Brave New World, by Aldous Huxley (1932). I read this classic dystopian novel a long time ago and was inspired to re-read it by an episode of the National Review podcast called “The Great Books.” It is a weird story, much weirder than I remembered it. Huxley set his tale in the distant future and predicted a caste-bound society in which people are created in laboratories and subjected to extensive physical and psychological conditioning so that they will be perfectly adjusted to their eventual caste and status in life, whether the lowly, semi-intelligent worker class or the higher classes who do the finer work in the bio-factories and conditioning centers. (The caste descriptions are, unfortunately, pretty racist.) Everyone, save only the tiny group of world-governing Controllers, is kept mindlessly content with a feel-good drug called soma, constant entertainments, and endless recreational sex. But off in the wilds of New Mexico is a reservation of people who still live the old way, and the action of the tale is sparked when a reservation dweller called the Savage makes his way into modern society and questions everything he sees. Definitely worth a read. The volume I got also featured a subsequent Huxley essay called “Brave New World Revisited,” but I found it very tiresome and couldn’t finish it.
A new book review from The Movie Snob.
The Writer’s Map: An Atlas of Imaginary Lands, edited by Huw Lewis-Jones (2018). I saw a glowing review of this new book and promptly ordered it. It didn’t live up to the hype, but it’s fine. It’s a slightly oversized book that is full of reproductions of maps, both real maps from long-ago days and modern maps of fantastic places like Oz and Middle Earth. The illustrations are pretty cool. The book also contains lots of short essays by “a team of distinguished writers and illustrators” about how wonderful and inspirational maps are. I found the essays pretty forgettable, although I did like the one about Dungeons & Dragons by Lev Grossman.
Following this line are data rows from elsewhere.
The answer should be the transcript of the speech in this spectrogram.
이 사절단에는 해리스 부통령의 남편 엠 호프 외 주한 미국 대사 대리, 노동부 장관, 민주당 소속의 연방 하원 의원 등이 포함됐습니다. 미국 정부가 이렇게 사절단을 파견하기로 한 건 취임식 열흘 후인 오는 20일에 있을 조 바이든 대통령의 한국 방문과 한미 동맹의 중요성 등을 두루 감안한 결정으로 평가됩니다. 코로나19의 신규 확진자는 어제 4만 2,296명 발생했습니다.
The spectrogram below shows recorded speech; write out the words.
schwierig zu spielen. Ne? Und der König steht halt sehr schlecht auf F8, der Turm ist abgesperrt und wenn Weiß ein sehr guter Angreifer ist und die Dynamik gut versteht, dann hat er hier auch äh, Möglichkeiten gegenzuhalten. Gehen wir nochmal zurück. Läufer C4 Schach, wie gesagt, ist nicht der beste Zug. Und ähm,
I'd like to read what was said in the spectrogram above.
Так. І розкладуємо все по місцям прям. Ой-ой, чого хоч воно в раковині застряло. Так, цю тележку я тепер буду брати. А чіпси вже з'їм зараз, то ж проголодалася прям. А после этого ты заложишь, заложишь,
Another book review from The Movie Snob.
Dear Committee Members, by Julie Schumacher (2014). I had a heck of a time getting a copy of this comic novel after reading a good review of it long, long ago. First I prowled the used bookstores for months and never found it. Eventually I gave up and ordered it on Amazon. Doh! The package never arrived. More months passed. I discovered the Amazon locker service and ordered it again. Finally, I had it! Amazingly enough, it was worth the wait. The entire book consists of letters, emails, and the like written by a fellow named Jason Fitger over the course of a year. He’s an English professor at a second-tier liberal-arts college, and after publishing one very successful novel many years ago he pretty much fizzled out as an author. He vents his frustration (both professional and personal) in his letters, many of which are letters of recommendation for students. I laughed out loud more than once at his splenetic utterances. And I gave it to my sister and then my best friend from college, who are both college professors, and they both liked it. Highly recommended.
New from The Movie Snob.
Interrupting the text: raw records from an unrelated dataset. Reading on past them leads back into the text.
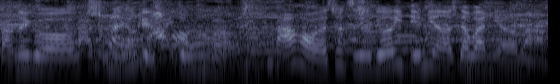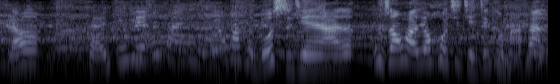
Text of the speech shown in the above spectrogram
把那个土给松了，拔好了就直接留了一点点的在外面了嘛。然后，反正今天我要花很多时间啊，那这样的话要后期剪辑可麻烦了。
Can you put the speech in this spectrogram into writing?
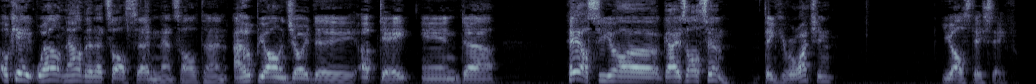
Okay, well, now that that's all said and that's all done, I hope you all enjoyed the update. And uh, hey, I'll see you uh, guys all soon. Thank you for watching. You all stay safe.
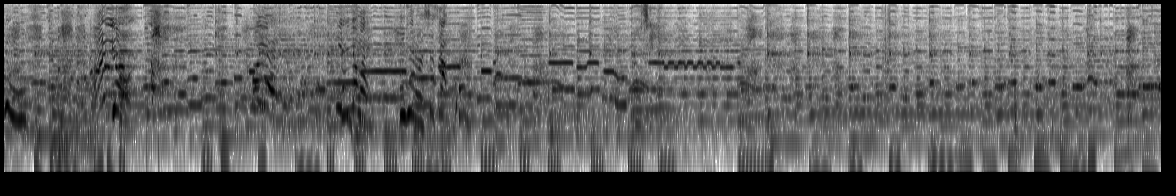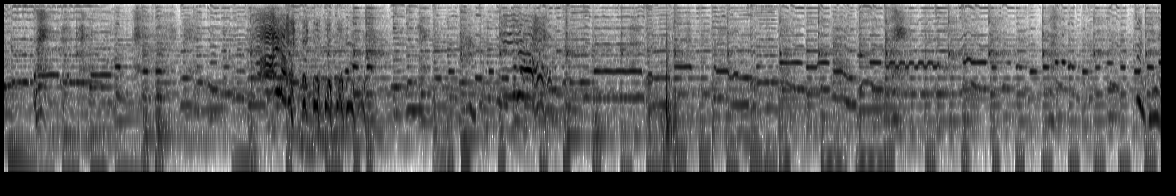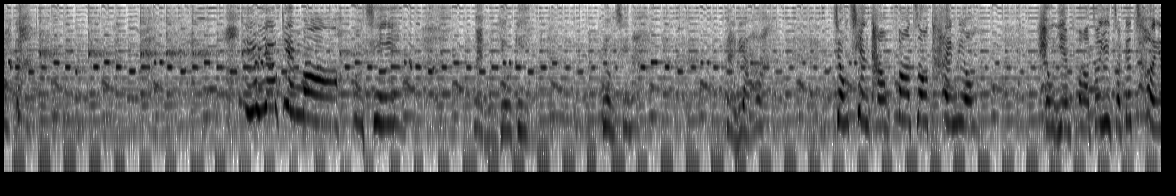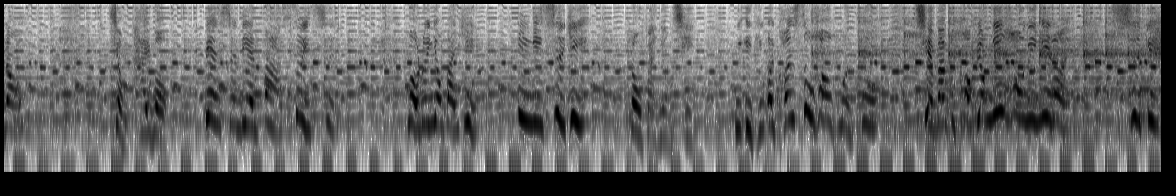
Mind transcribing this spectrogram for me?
哎呦！老爷，你过来，我给拉扯扯。母亲，司机，用心啊，耐力啊，将铅头化作太阳，火烟化作一撮个翠龙，常太无，变身炼化水池。无论用白伊，用银丝伊，老板娘亲，你一定要看守好门户，千万不可用任何人进来。司机。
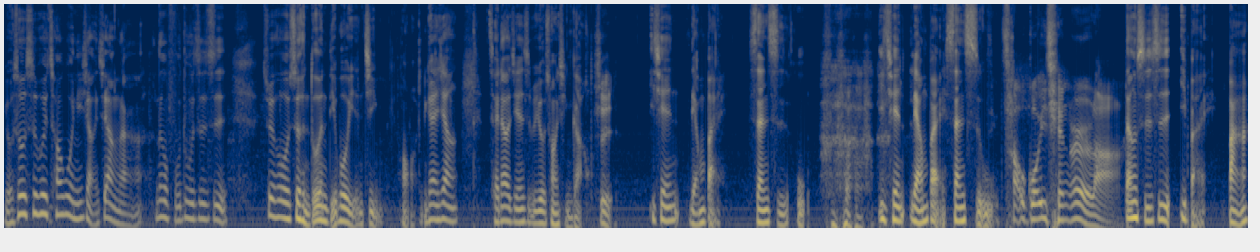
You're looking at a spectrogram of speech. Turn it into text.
有时候是会超过你想象啦，那个幅度就是最后是很多人跌破眼镜。哦，你看像材料今天是不是又创新高？是一千两百三十五，一千两百三十五，超过一千二啦。当时是一百八，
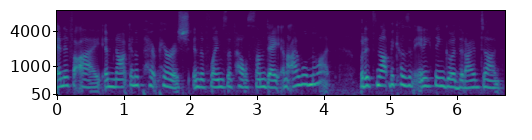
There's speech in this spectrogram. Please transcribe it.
and if I am not going to per- perish in the flames of hell someday, and I will not, but it's not because of anything good that I've done,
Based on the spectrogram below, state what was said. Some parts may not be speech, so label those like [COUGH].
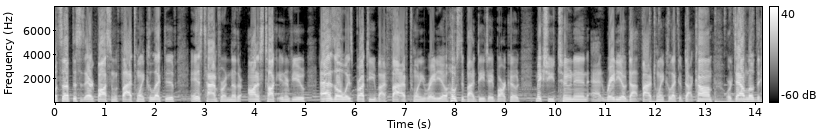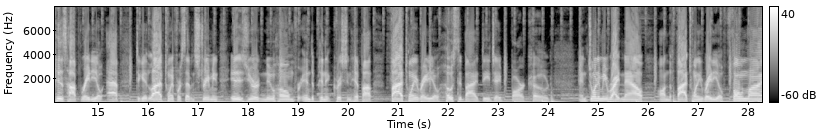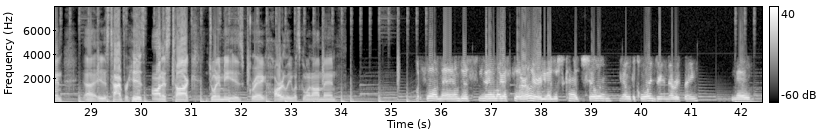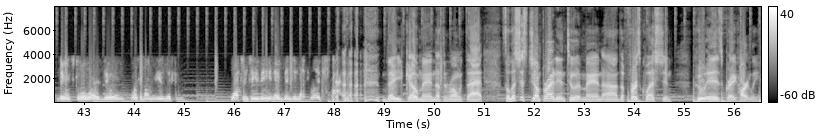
What's up? This is Eric Boston with 520 Collective, and it's time for another Honest Talk interview. As always, brought to you by 520 Radio, hosted by DJ Barcode. Make sure you tune in at radio.520collective.com or download the His Hop Radio app to get live 24 7 streaming. It is your new home for independent Christian hip hop. 520 Radio, hosted by DJ Barcode. And joining me right now on the 520 radio phone line, uh, it is time for his honest talk. Joining me is Greg Hartley. What's going on, man? What's up, man? I'm just, you know, like I said earlier, you know, just kind of chilling, you know, with the quarantine and everything. You know, doing schoolwork, doing, working on music, and watching TV, you know, binging Netflix. [LAUGHS] there you go, man. Nothing wrong with that. So let's just jump right into it, man. Uh, the first question Who is Greg Hartley?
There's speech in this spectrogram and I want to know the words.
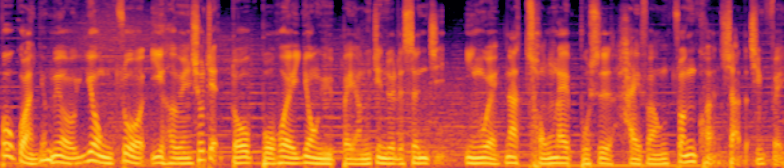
不管有没有用作颐和园修建，都不会用于北洋舰队的升级，因为那从来不是海防专款下的经费。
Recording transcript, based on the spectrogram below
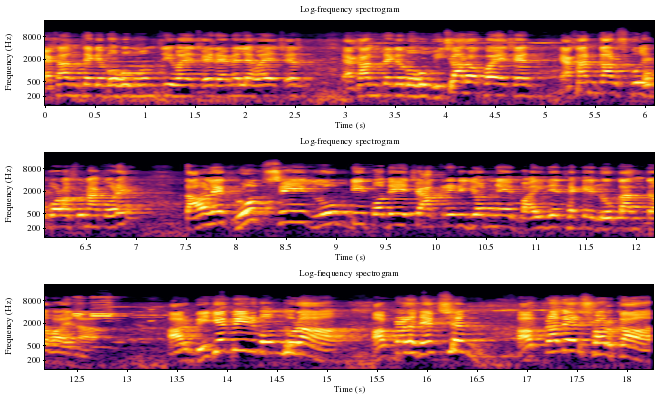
এখান থেকে বহু মন্ত্রী হয়েছেন, এমএলএ হয়েছেন, এখান থেকে বহু বিচারক হয়েছেন, এখানকার স্কুলে পড়াশোনা করে। তাহলে গ্রুপ সি গ্রুপ ডি পদে চাকরির জন্য বাইরে থেকে লোক আনতে হয় না। আর বিজেপির বন্ধুরা, আপনারা দেখছেন, আপনাদের সরকার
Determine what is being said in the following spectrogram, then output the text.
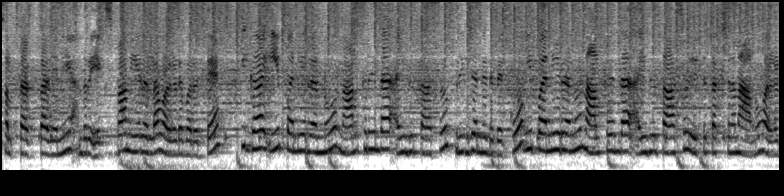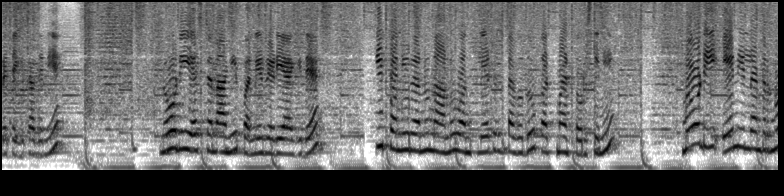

The Rise and Decline of American Religious Liberty, by Steven D. Smith (2014). In this slim volume (171 pages, excluding endnotes), Smith sets out to correct what he views as the misleading conventional wisdom about the meaning of the Religion Clause of the First Amendment. (“Congress shall make no law respecting an establishment of religion, or prohibiting the free exercise thereof . . . .”) He argues that the Framers did not intend the Clause to usher in a strictly secular state but rather to establish that the national government had no jurisdiction to mess with state establishments of religion or to infringe on people’s rights to worship as they chose. And he argues that the Supreme Court’s current incoherent religion jurisprudence is a result of straying from those original (limited) purposes. I thought it was an interesting, if dense, book, but it seems to underplay the importance of the Fourteenth Amendment and especially the Equal Protection Clause. Before the Civil War, yes, the states could have an established church or show favoritism to a religion (or religion in general). But once states had to give everyone the “equal protection of laws,” what did that mean for religious favoritism?